[What to do] In the material below, find the line containing "The spoken message in this spectrogram" and the line containing "Speech spectrogram transcription.". Output those two lines and all lines between them exactly, without pictures.

[Data excerpts]
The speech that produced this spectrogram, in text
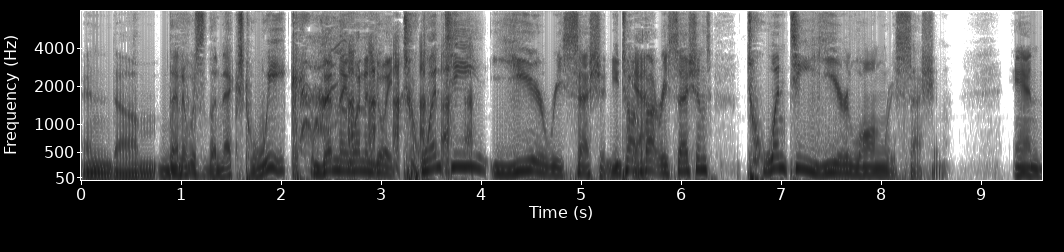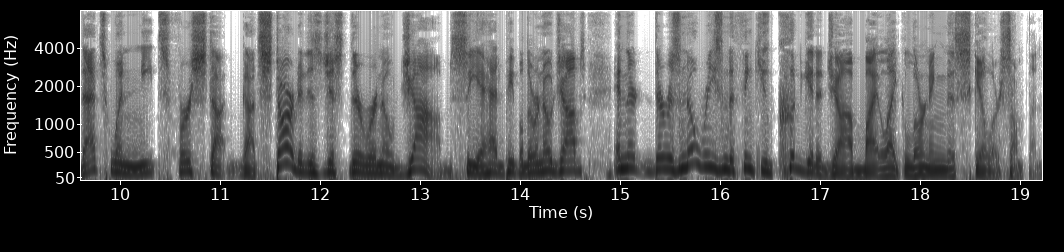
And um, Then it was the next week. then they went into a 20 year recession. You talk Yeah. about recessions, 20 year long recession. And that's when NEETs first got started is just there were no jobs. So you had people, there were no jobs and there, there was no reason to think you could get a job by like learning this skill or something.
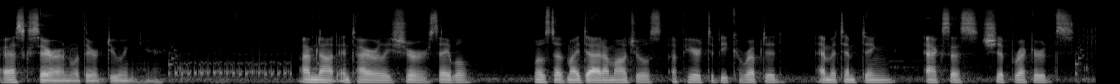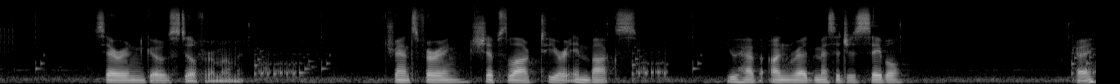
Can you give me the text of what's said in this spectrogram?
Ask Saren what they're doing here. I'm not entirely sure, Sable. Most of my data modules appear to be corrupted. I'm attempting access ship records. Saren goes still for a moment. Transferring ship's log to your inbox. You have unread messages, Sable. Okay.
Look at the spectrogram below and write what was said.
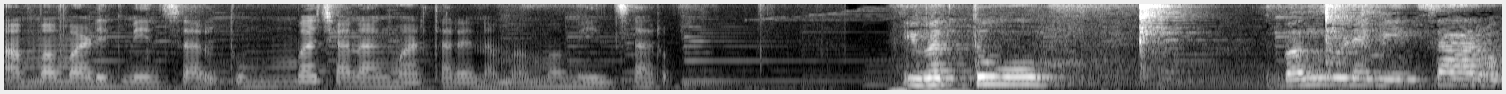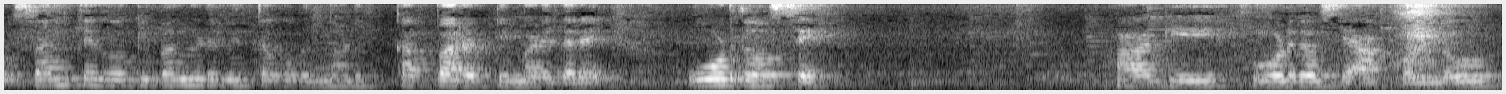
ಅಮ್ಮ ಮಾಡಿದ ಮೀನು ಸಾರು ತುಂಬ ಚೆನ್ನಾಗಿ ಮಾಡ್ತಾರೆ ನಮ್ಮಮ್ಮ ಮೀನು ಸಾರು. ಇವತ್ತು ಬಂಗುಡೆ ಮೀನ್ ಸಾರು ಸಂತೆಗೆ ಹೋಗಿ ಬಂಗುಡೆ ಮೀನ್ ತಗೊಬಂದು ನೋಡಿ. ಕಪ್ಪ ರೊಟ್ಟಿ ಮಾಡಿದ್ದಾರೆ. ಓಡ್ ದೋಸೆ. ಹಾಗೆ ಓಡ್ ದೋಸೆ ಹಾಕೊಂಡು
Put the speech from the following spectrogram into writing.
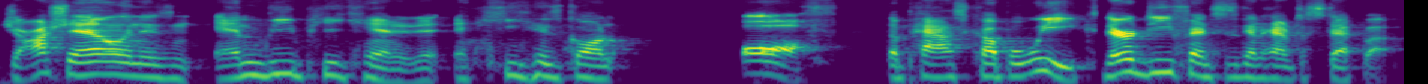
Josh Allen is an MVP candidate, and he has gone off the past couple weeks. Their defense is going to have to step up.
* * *
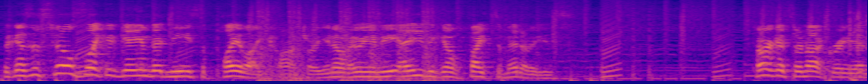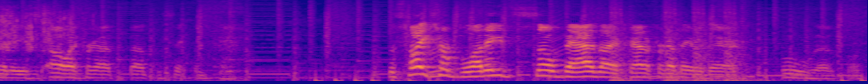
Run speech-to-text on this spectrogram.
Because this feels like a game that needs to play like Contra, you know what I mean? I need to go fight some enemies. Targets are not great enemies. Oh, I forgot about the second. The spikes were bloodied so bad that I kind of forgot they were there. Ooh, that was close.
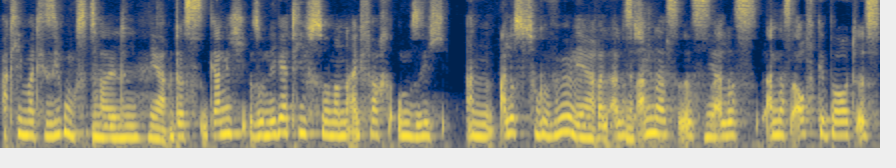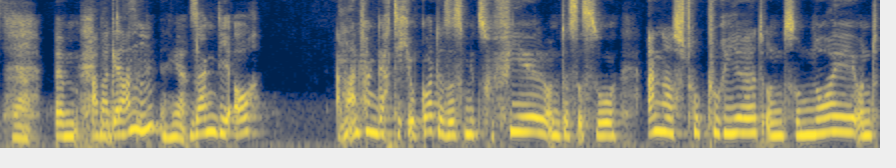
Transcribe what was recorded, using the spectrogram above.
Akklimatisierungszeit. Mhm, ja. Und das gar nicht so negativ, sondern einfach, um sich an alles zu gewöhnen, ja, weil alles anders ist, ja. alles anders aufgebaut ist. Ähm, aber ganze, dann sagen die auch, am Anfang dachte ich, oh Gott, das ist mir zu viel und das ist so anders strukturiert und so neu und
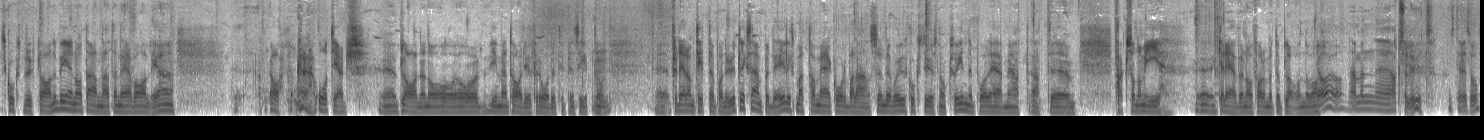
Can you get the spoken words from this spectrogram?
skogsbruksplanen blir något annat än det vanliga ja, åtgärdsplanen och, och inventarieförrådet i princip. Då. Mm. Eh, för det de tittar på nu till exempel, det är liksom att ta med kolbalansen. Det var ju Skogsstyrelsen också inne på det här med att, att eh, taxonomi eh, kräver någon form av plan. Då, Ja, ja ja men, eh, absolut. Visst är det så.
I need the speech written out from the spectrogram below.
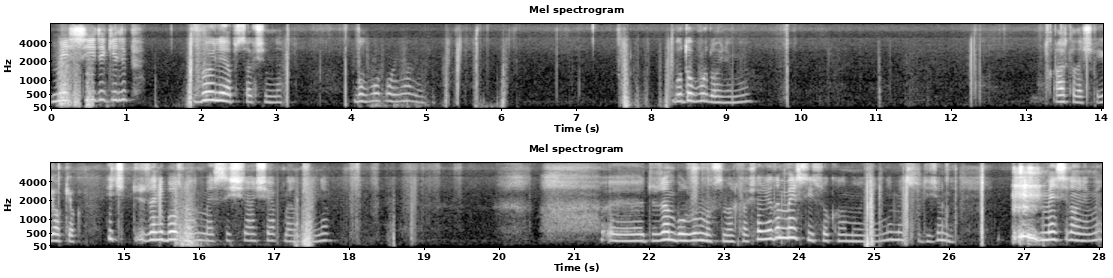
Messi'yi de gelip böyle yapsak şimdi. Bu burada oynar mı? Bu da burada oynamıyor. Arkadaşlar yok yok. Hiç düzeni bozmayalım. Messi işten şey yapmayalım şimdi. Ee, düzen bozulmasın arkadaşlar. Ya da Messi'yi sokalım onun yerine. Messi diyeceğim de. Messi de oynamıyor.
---
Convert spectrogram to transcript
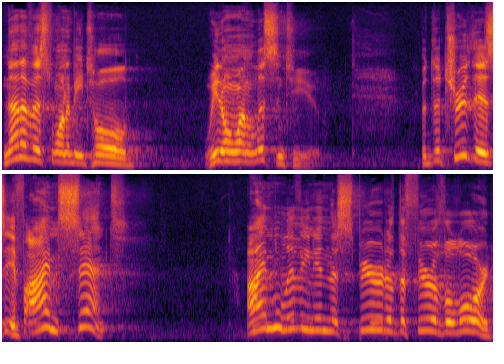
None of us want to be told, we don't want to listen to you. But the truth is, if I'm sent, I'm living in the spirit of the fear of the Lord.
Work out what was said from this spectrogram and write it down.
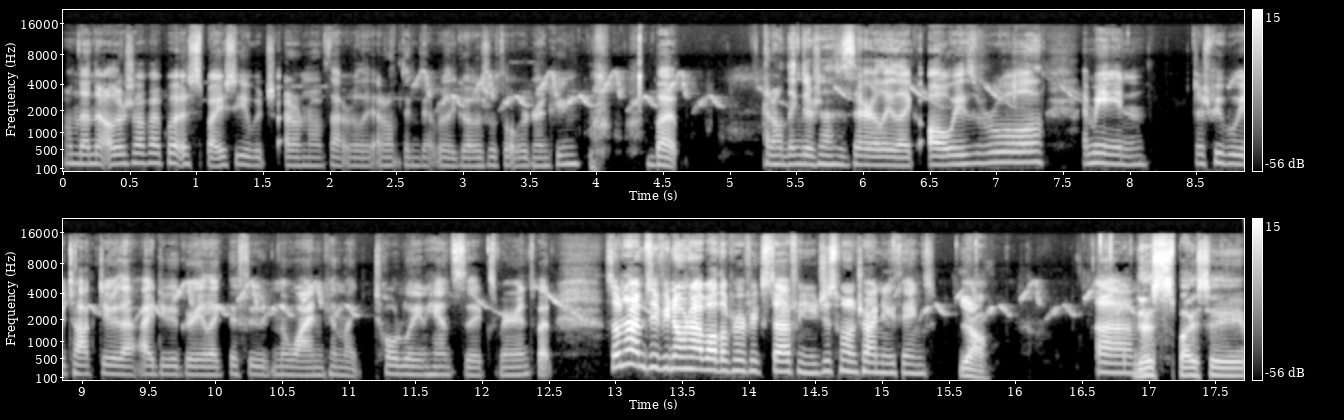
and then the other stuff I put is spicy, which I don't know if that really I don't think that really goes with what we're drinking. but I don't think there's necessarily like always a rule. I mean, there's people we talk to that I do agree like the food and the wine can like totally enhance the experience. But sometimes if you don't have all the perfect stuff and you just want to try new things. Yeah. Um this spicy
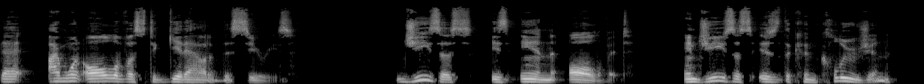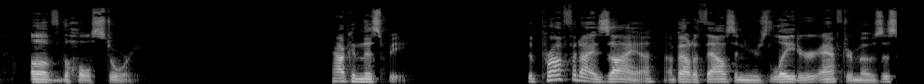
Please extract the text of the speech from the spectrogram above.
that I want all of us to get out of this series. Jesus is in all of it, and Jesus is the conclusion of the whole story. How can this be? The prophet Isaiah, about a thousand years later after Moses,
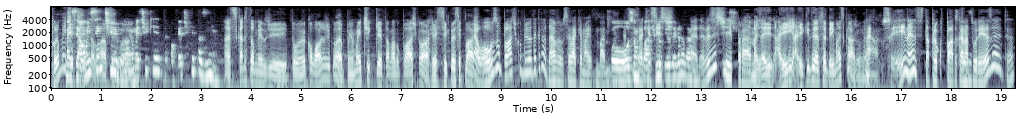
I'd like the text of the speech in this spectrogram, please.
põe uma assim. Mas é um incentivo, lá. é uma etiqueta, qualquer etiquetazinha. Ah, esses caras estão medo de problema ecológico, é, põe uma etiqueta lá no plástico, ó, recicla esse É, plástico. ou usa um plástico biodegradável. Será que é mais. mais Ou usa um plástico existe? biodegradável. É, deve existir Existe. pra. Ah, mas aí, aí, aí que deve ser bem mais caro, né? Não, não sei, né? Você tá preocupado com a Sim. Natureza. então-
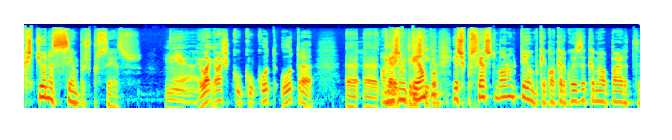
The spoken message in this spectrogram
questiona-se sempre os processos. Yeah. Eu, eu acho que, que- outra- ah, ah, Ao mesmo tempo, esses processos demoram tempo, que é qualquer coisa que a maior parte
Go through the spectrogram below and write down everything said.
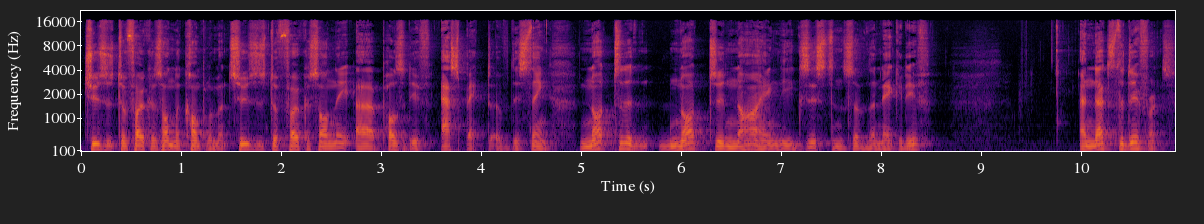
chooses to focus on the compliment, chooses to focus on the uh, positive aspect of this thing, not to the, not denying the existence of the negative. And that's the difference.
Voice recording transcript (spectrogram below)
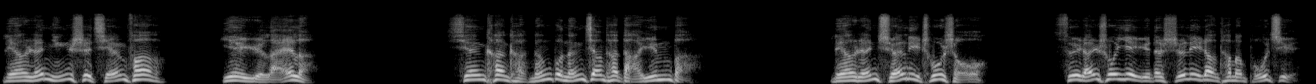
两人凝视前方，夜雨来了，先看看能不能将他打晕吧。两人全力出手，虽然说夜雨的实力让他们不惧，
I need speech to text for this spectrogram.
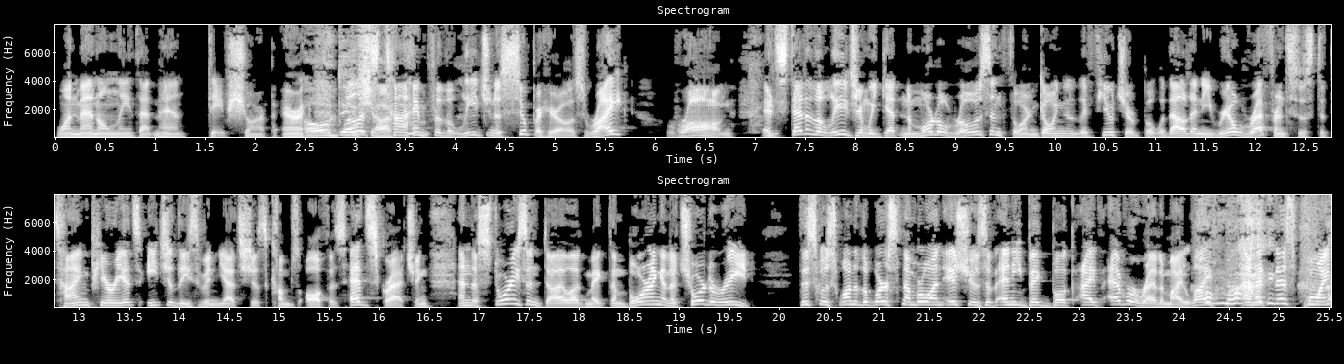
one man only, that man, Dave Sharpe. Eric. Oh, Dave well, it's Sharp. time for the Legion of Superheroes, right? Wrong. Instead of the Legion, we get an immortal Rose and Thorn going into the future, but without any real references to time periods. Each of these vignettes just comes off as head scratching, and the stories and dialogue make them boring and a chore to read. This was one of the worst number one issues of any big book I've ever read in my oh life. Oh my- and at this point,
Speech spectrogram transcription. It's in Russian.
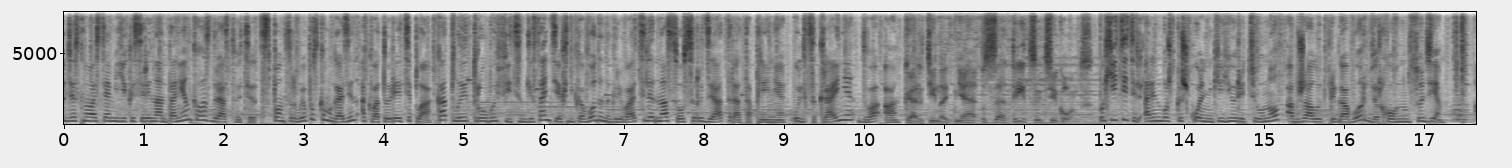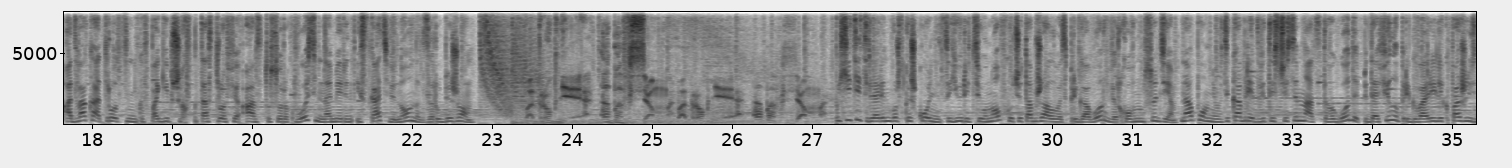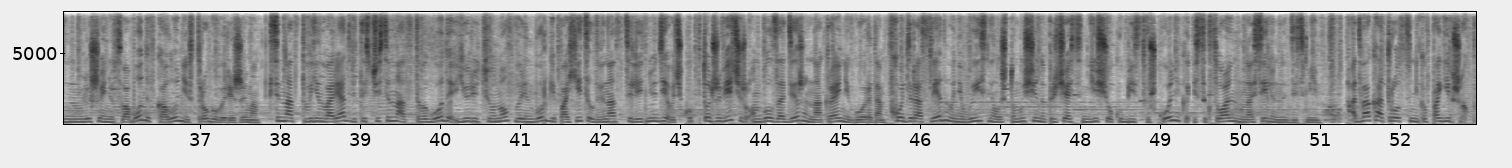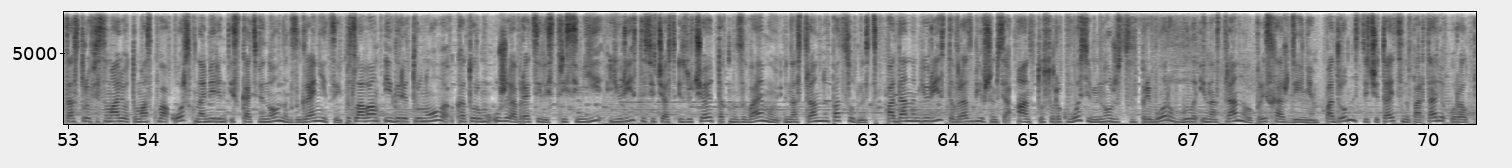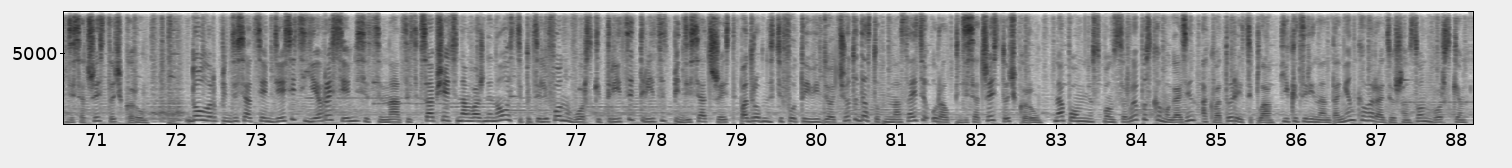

[Worked solution]
The spoken message in this spectrogram
questiona-se sempre os processos. Yeah. Eu, eu acho que, que- outra- ah, ah, Ao mesmo tempo, esses processos demoram tempo, que é qualquer coisa que a maior parte
Go through the spectrogram below and write down everything said.
chooses to focus on the compliment, chooses to focus on the uh, positive aspect of this thing, not to the, not denying the existence of the negative. And that's the difference.
Voice recording transcript (spectrogram below)
两人凝视前方，夜雨来了，先看看能不能将他打晕吧。两人全力出手，虽然说夜雨的实力让他们不惧，
I need speech to text for this spectrogram.
one man only, that man, Dave Sharpe. Eric. Oh, Dave well, it's Sharp. time for the Legion of Superheroes, right? Wrong. Instead of the Legion, we get an immortal Rose and Thorn going into the future, but without any real references to time periods. Each of these vignettes just comes off as head scratching, and the stories and dialogue make them boring and a chore to read. This was one of the worst number one issues of any big book I've ever read in my oh life. Oh my- and at this point,
Speech spectrogram transcription. It's in Russian.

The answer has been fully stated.